[Start of section]

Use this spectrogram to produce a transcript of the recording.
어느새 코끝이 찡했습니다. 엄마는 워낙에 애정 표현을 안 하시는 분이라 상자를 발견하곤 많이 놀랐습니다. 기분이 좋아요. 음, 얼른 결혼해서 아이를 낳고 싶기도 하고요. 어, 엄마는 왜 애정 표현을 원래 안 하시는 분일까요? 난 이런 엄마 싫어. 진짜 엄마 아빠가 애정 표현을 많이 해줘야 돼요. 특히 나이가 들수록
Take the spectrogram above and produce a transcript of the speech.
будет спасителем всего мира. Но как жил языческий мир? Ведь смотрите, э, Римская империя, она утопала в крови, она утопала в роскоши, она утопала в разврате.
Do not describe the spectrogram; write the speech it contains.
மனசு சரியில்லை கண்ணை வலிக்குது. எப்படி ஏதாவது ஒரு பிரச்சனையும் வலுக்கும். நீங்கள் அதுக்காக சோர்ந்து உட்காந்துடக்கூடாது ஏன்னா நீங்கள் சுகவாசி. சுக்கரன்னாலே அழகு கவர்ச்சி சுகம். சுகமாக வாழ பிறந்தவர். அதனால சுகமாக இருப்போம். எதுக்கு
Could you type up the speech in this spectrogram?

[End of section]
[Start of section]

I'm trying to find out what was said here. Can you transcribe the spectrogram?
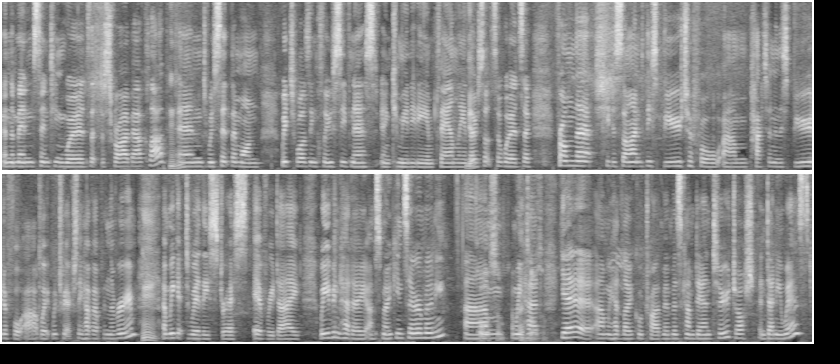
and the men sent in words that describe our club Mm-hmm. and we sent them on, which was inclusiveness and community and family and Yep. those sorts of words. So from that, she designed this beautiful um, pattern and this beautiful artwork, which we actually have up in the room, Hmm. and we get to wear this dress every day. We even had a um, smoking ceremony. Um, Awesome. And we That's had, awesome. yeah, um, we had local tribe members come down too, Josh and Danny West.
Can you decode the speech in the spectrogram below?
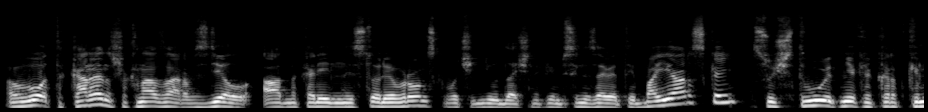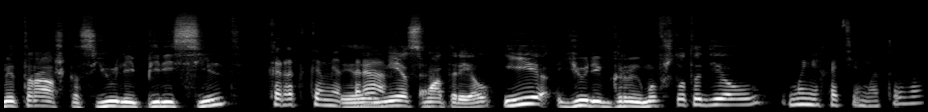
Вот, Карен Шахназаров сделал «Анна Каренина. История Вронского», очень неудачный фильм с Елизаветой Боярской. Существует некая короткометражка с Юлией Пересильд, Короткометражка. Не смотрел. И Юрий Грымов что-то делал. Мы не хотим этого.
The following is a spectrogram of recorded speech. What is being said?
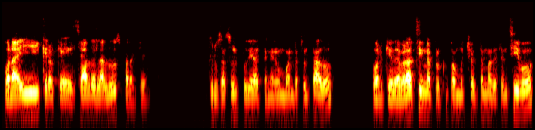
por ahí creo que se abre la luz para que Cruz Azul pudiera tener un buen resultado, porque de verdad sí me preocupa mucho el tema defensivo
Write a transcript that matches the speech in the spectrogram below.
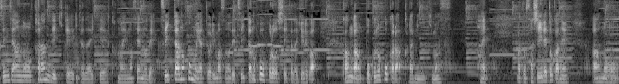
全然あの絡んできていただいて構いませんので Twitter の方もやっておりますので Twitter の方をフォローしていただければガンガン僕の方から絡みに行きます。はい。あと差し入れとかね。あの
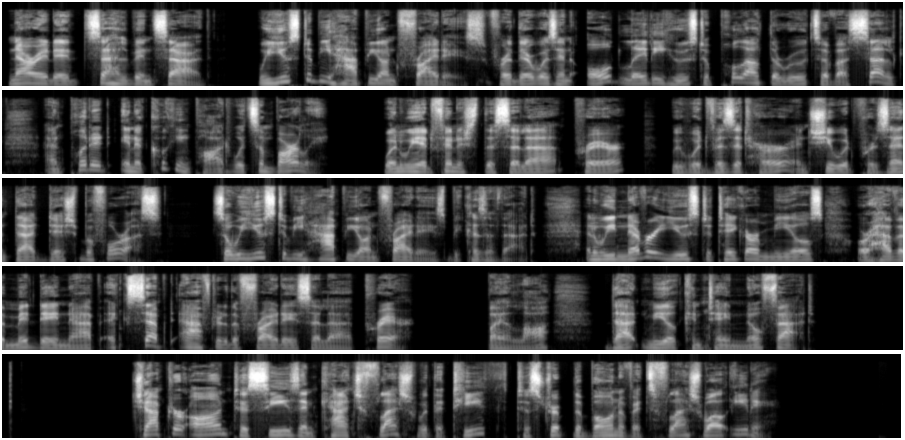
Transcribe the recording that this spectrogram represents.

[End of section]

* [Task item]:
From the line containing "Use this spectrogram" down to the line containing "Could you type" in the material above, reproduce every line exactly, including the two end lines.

* [Solution to the problem]:
Use this spectrogram to produce a transcript of the recording.
어느새 코끝이 찡했습니다. 엄마는 워낙에 애정 표현을 안 하시는 분이라 상자를 발견하곤 많이 놀랐습니다. 기분이 좋아요. 음, 얼른 결혼해서 아이를 낳고 싶기도 하고요. 어, 엄마는 왜 애정 표현을 원래 안 하시는 분일까요? 난 이런 엄마 싫어. 진짜 엄마 아빠가 애정 표현을 많이 해줘야 돼요. 특히 나이가 들수록
Take the spectrogram above and produce a transcript of the speech.
будет спасителем всего мира. Но как жил языческий мир? Ведь смотрите, э, Римская империя, она утопала в крови, она утопала в роскоши, она утопала в разврате.
Do not describe the spectrogram; write the speech it contains.
மனசு சரியில்லை கண்ணை வலிக்குது. எப்படி ஏதாவது ஒரு பிரச்சனையும் வலுக்கும். நீங்கள் அதுக்காக சோர்ந்து உட்காந்துடக்கூடாது ஏன்னா நீங்கள் சுகவாசி. சுக்கரன்னாலே அழகு கவர்ச்சி சுகம். சுகமாக வாழ பிறந்தவர். அதனால சுகமாக இருப்போம். எதுக்கு
Could you type up the speech in this spectrogram?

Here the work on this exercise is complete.